SNEAK PEEK GET YOURS FREE!
March 28, 2015
It's springtime in Wyoming and you know what that means; bees, chickens and gardening! Naturally, of course. I acquired my second top bar hive and my package of bees arrive the last week of April so I thought I'd share the process, beginning with hiving the little wonders! If you're a backyard beekeeper already or investigating the possibility, be sure to research the positive effects of managing your hives with pure essential oils. The fewer chemicals used the better! Personally, I don't use chemicals at all, none! I prefer to keep bees in the most natural way possible, including the use of top bar hives which allow bees to build their own combs naturally, natural honeycomb is a gorgeous creation but more importantly, the natural process builds stronger colonies, it's these genetics you want to help perpetuate. Lemongrass is a staple for hive management, used both as an attractant and an immunity booster. Note: only use pure essential oils with a dietary standard, do not introduce solvents or other additives found in diluted oil to your hive. Don't just take my word for it, there's scientific proof that beekeeping with essential oils makes stronger hives and reduces Colony Collapse Disorder. "African people used lemon grass to manage honeybees for the last 60,000 years. They deserve the original credit for that. We mix it with spearmint, and it helps the bees resist the pathogens the mites carry by possibly boosting the bees’ immune systems,” said Amrine. “The underlying mechanisms of action of essential oils are poorly understood. There are various reports that state they are cytophylactic or that they actively stimulate the immune system to help ‘fight off’ pathogens."

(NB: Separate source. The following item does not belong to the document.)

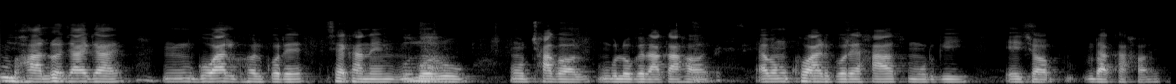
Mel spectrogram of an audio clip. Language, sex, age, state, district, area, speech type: Bengali, male, 30-45, West Bengal, Uttar Dinajpur, urban, spontaneous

This is a bar pulled from the top bar hive for inspection, beautiful!
When my package of Light Italian bees with queen included arrives, I'll put my bee gear on which includes a jacket with netted hood, gloves and high-top hiking boots. No smoke needed when hiving bees, you want them focused not disoriented by smoke. I'll pull the queen box from the package and attach the box inside the hive with a piece of marshmallow plugging the box for the bees to eat through to slow the process of getting to the queen. I'll then drip 3 drops of Lemongrass to the bottom of the hive that will serve to attract the bees. Lemongrass mimics the queen's pheromones, heady stuff to bees!
Next up, I dump (yes, dump) the bees from their ventilated package into the empty hive, it's fairly unceremonious. Then I'll secure the roof and let the magic begin. The first time I hived bees I was pretty nervous but it's really a very simple process. Just be prepared for a whole lot of energy pulsing from that package of 10,000 bees, it's an adrenaline rush to say the least!
If you're interested in getting started as a natural backyard beekeeper, here's a great site to peruse! www.beethinking.com
"Natural beekeeping is a phrase often used to describe many different approaches to beekeeping. While there's not one agreed-upon definition, our definition of natural beekeeping is minimal manipulation, natural combs (no foundation), and no medication (chemical treatments). This is a stark contrast to the predominant practices in beekeeping today that generally include frequent hive inspections, queen replacements, feeding, single cell size foundation, chemicals, and a myriad of other regimens.
Our approach comes from the perspective that honey bees are amazingly successful creatures that, if given the opportunity, can succeed without human intervention. Our goal is to provide the bees with a good environment in which to thrive without us. We do believe the best environment is in a hive with natural comb, such as a top bar hive, Warré hive or a foundationless Langstroth hive."
February 13, 2024